Since I first head about the Learning Framework for Artists Pedagogues (LFAP), I have been a little (a lot) obsessed with it. My initial meeting came through two wonderful people (and originators of the training), Helen Chambers (Consultant) and Pat Petrie (Professor Emeritus at the Centre for Understanding Social Pedagogy).
I met Helen and Pat when I worked for Sing Up, a national programme funded by Government, intended to help every primary aged child to sing, every day. Sing Up brilliantly focused some of their funding on developing a national programme in partnership with the National Children’s Bureau (NCB), specifically designed to bring arts organisations and local authorities together to develop projects for looked after children and young people.
Helen and I worked together to manage this programme and supported 15 partnership projects across the country, resulting in the evaluation report I want to Sing (Petrie and Knight).
Key to the programme was training for artists, in the form of the LFAP. LFAP originated in 2009 when NCB and CCE (Creativity, Culture and Education), funded by Arts Council England, brought together three arts organisations to better understand what skills and qualities artists needed when working with care experienced children. In addition, and significantly, it identified reflection tools that artists could use to support them in their work.
Pat and Helen introduced concepts of social pedagogy to the artists, and provided space for reflection and conversation. The learning generated from this process led to the development of the LFAP, which details principles and values, workforce knowledge and skills, quality indicators and methods for training and networking for artists and creative practitioners.
Why is the LFAP important?
Having worked with artists (specifically with the fantastic Loud and Clear team at Sage Gateshead – who have prioritized work with care experienced children and their families for years) for some time, many of whom work directly with care experienced children and young people, (and their key adults) they have told me that the LFAP is vital. Many / most of them recognise the ethos, values and pedagogy of the framework; much of it isn’t new to them. What is new is the fact the the framework exists and is recognised as a tool to better inform artists about the team around the child, the context within which care experienced children and young people ‘live’. In addition, it recognises reflection space for artists as a fundamental component of this work. It prioritises it. And seeks to support artists with learning opportunities, space for questions, space for worries and time for processing what they see, hear and do within sessions with care experienced children and young people. It does not assume that artists can leave the work at the door, and places great emphasis on an understanding of the self, in order to deliver safe work.
For many years now Blue Cabin has been seeking ways in which to develop the LFAP into a training model for artists and arts managers. We have done lots of talking with, lots of listening to. We have tested out, through our Head, Heart, Hands project in Darlington and now within the More Stuff Like This Please programme in Stockton. Artists have told us that:

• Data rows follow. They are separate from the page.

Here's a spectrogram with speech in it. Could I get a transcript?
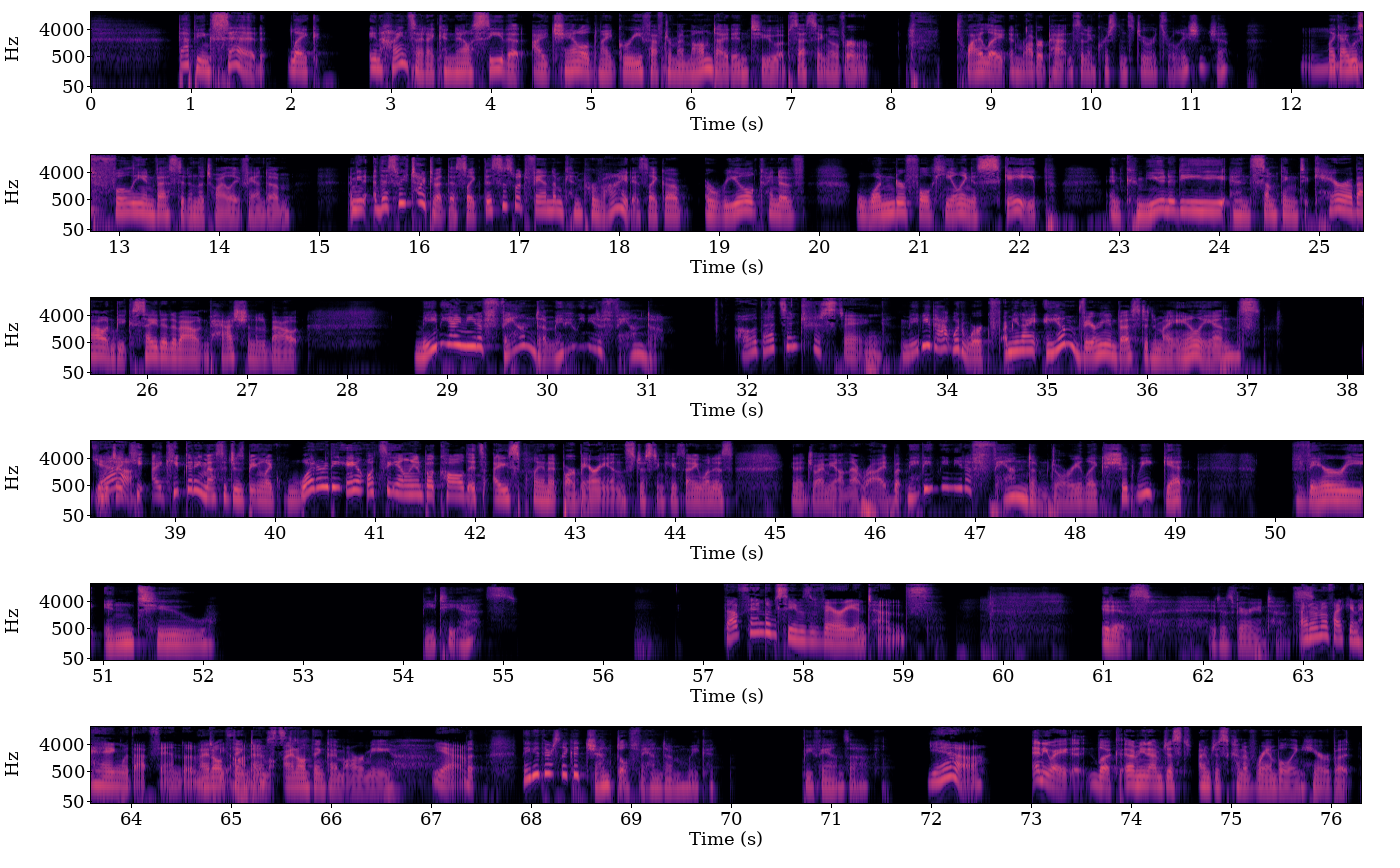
That being said, like in hindsight I can now see that I channeled my grief after my mom died into obsessing over Twilight and Robert Pattinson and Kristen Stewart's relationship. Mm. Like I was fully invested in the Twilight fandom. I mean, this we've talked about this. Like this is what fandom can provide. It's like a, a real kind of wonderful healing escape and community and something to care about and be excited about and passionate about. Maybe I need a fandom. Maybe we need a fandom. Oh, that's interesting. Maybe that would work. I mean, I am very invested in my aliens. Yeah. Which I keep, I keep getting messages being like, what are the, what's the alien book called? It's Ice Planet Barbarians, just in case anyone is going to join me on that ride. But maybe we need a fandom, Doree. Like, should we get very into BTS? that fandom seems very intense. It is. It is very intense. I don't know if I can hang with that fandom. I don't think honest. I'm, I don't think I'm army. Yeah. But maybe there's like a gentle fandom we could be fans of. yeah. anyway, uh, look, I mean, I'm just, I'm just kind of rambling here, but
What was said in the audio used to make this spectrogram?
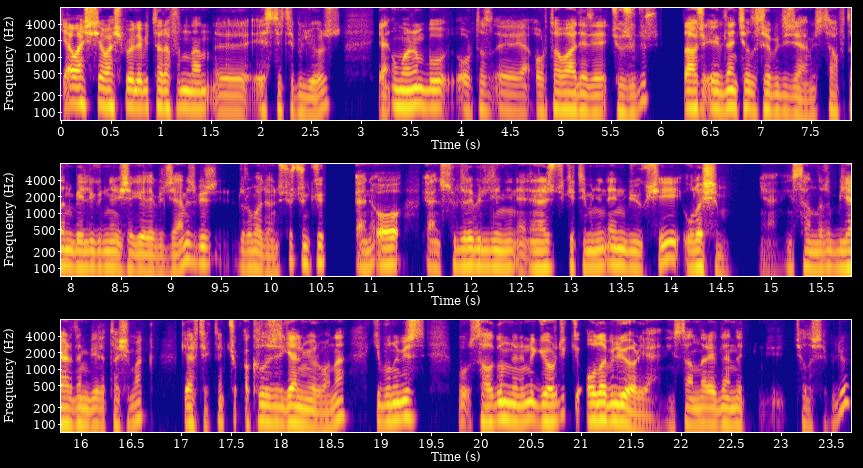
yavaş yavaş böyle bir tarafından e, esnetebiliyoruz. Yani umarım bu orta e, orta vadede çözülür. Daha çok evden çalışabileceğimiz, haftanın belli günleri işe gelebileceğimiz bir duruma dönüşür. Çünkü yani o yani sürdürülebilirliğinin, enerji tüketiminin en büyük şeyi ulaşım. Yani insanları bir yerden bir yere taşımak gerçekten çok akıllıcı gelmiyor bana. Ki bunu biz bu salgın döneminde gördük ki olabiliyor yani. İnsanlar evden de çalışabiliyor.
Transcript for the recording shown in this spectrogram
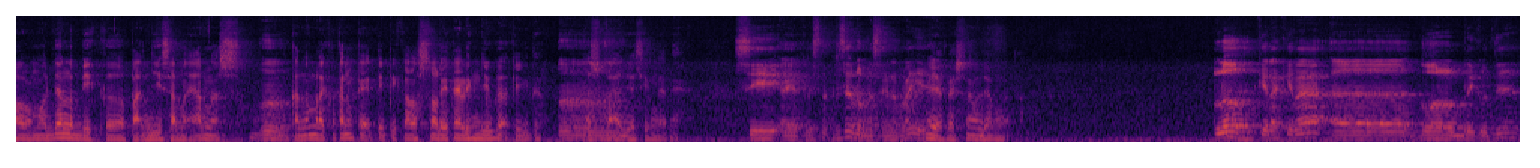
role model lebih ke Panji sama Ernest. Karena mereka kan kayak tipikal storytelling juga kayak gitu. Gua suka aja sih ngeliatnya. Si oh ya Krisna, Krisna udah nggak stand up lagi ya? iya Krishna udah enggak Lo kira-kira eh, goal berikutnya,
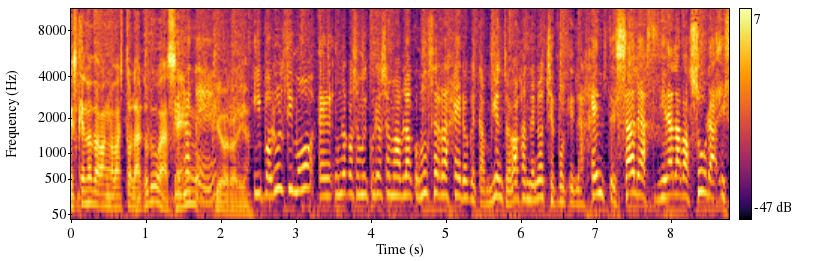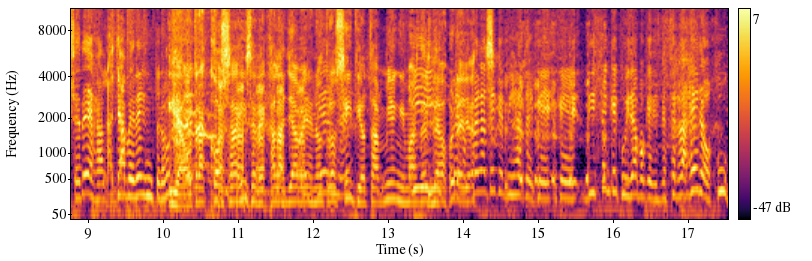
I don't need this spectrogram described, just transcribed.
Es que no daban abasto las grúas, ¿eh? Fíjate, ¿eh? Qué barbaridad. Y por último, eh, una cosa muy curiosa, hemos hablado con un cerrajero que también trabajan de noche porque la gente sale a tirar la basura y se deja la llave dentro. Y a otras cosas y se deja las llaves en otros sitios también y más Y- desde ahora pero ya. espérate que fíjate que, que dicen que cuidado porque dice cerrajero, uh,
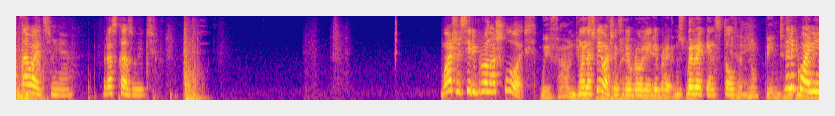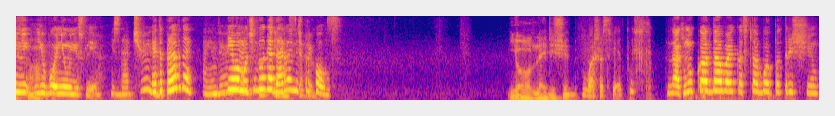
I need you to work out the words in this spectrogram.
Давайте мне, рассказывайте. Ваше серебро нашлось. Мы нашли ваше серебро, леди Брэкенстол. Далеко они не, его не унесли. Это правда? Я вам очень благодарна, мистер Холмс. Ваша светлость. Так, ну-ка, давай-ка с тобой потрещим.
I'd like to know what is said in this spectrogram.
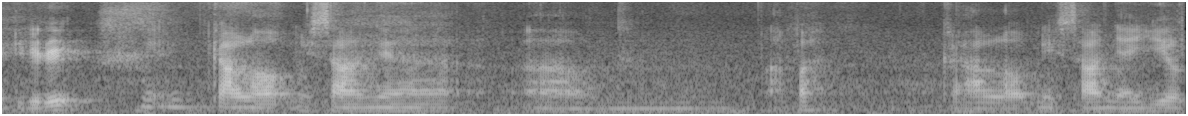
gitu jadi kalau misalnya em, apa kalau misalnya yield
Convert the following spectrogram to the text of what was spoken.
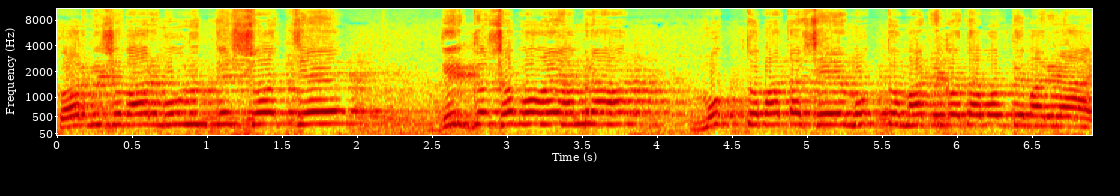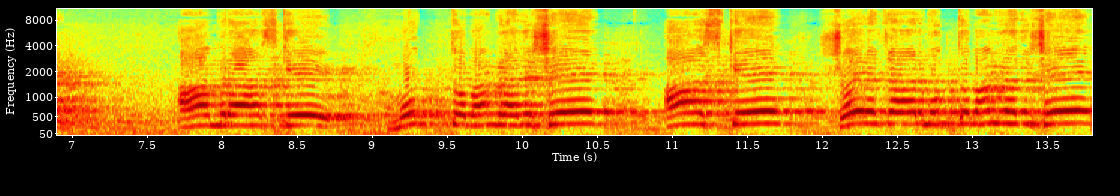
কর্মী সভার মূল উদ্দেশ্য হচ্ছে, দীর্ঘ সময় আমরা মুক্ত বাতাসে, মুক্ত মাঠে কথা বলতে পারি নাই। আমরা আজকে মুক্ত বাংলাদেশে, আজকে স্বৈরাচার মুক্ত বাংলাদেশে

‘The training was excellent, and very informative. It has added to my understanding of work with care experienced children, and will influence my work in the future.’

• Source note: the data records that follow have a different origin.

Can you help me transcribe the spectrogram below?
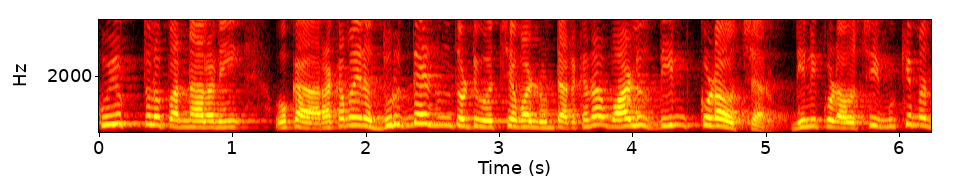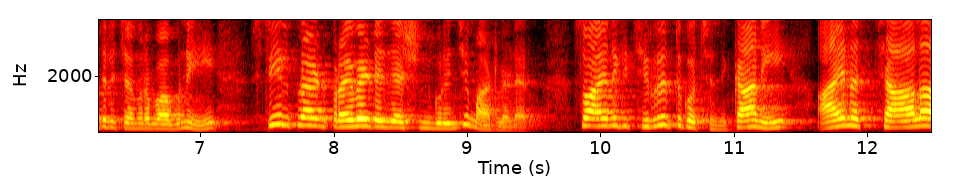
కుయుక్తులు పన్నాలని ఒక రకమైన దుర్దేశంతో వచ్చే వాళ్ళు ఉంటారు కదా వాళ్ళు దీనికి కూడా వచ్చారు. దీనికి కూడా వచ్చి ముఖ్యమంత్రి చంద్రబాబుని స్టీల్ ప్లాంట్ ప్రైవేటైజేషన్ గురించి మాట్లాడారు. సో ఆయనకి చిర్రెత్తుకొచ్చింది. కానీ ఆయన చాలా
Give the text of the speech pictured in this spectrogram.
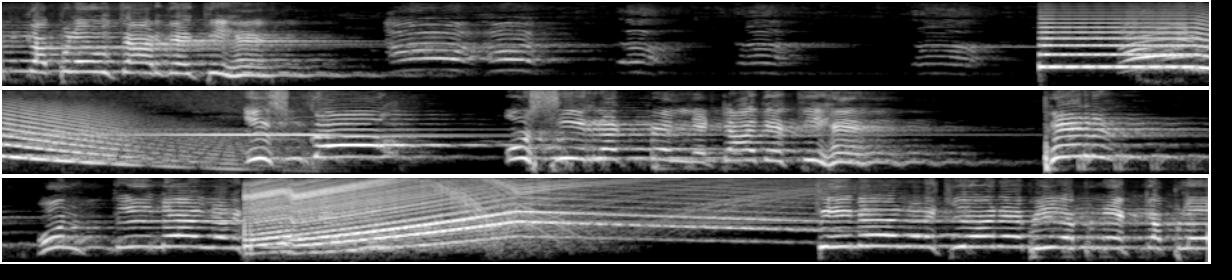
कपड़े उतार देती हैं। इसको उसी रथ पे लेटा देती हैं। फिर उन तीनों लड़की तीनों लड़कियों ने भी अपने कपड़े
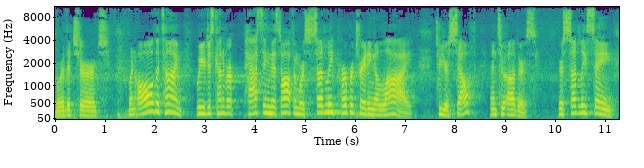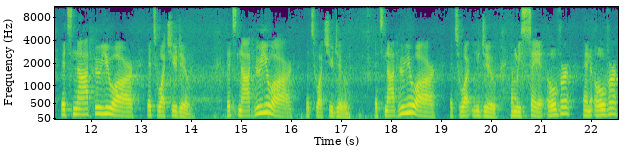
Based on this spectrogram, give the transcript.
We're the church. When all the time we just kind of are passing this off and we're subtly perpetrating a lie to yourself and to others. You're subtly saying, it's not who you are, it's what you do. It's not who you are, it's what you do. It's not who you are, it's what you do. And we say it over and over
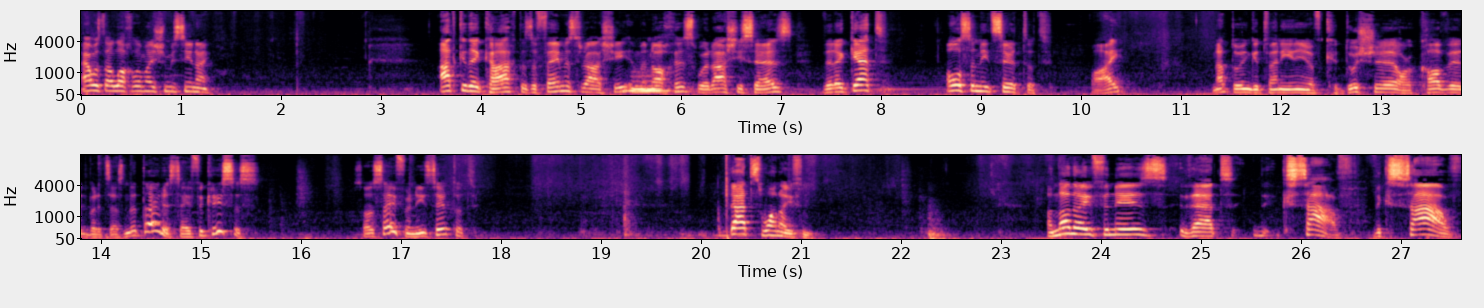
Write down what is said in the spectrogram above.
That was the Allah Moshe Sinai. At Kach, there's a famous Rashi in mm-hmm. Menachos where Rashi says that a get also needs sirtut. Why? Not doing it for any union of kedusha or kovid, but it says in the Torah, sefer krisis. So a sefer needs sirtut. That's one eifin. Another eifin is that the ksav, the ksav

‘The training was insightful and reflective. It has given me lots to think about, and tools to reflect on myself more as a practitioner.’
And now we are working in partnership with the brilliant Treehouse Associates, who share similar values and ethos and are highly experienced and practised pedagogues. We see our partnership as an exciting one, one which may result in some important training and lots of learning and lessons along the way. We have regular virtual cups of tea with Pat and Helen; they are our anchors and provide ongoing insight, questions, reflections, challenges and lots of heart.
Funding from CDCF has gifted me with more time to have these vital conversations, and to reflect on the procesess we are undertaking to reach a long held goal for this work. With Treehouse Associates we plan to:
- Spend more time testing out the LFAP training model to artists and arts managers. Asking for feedback, refining content, and retesting
- Hosting a conference in 2018 to talk about creative practice with care experienced children and young people, with a focus on training for artists and arts managers
- Supporting artists who have been participants of the training, to be champions and ambassadors of it
- Constantly connect with practice – we only learn from doing and reflecting
The gift of funded time from CDCF Comic Relief Fund, will enable this to happen (thank you!).
If you are interested in having a cup of tea about anything of interest within this blog, email firstname.lastname@example.org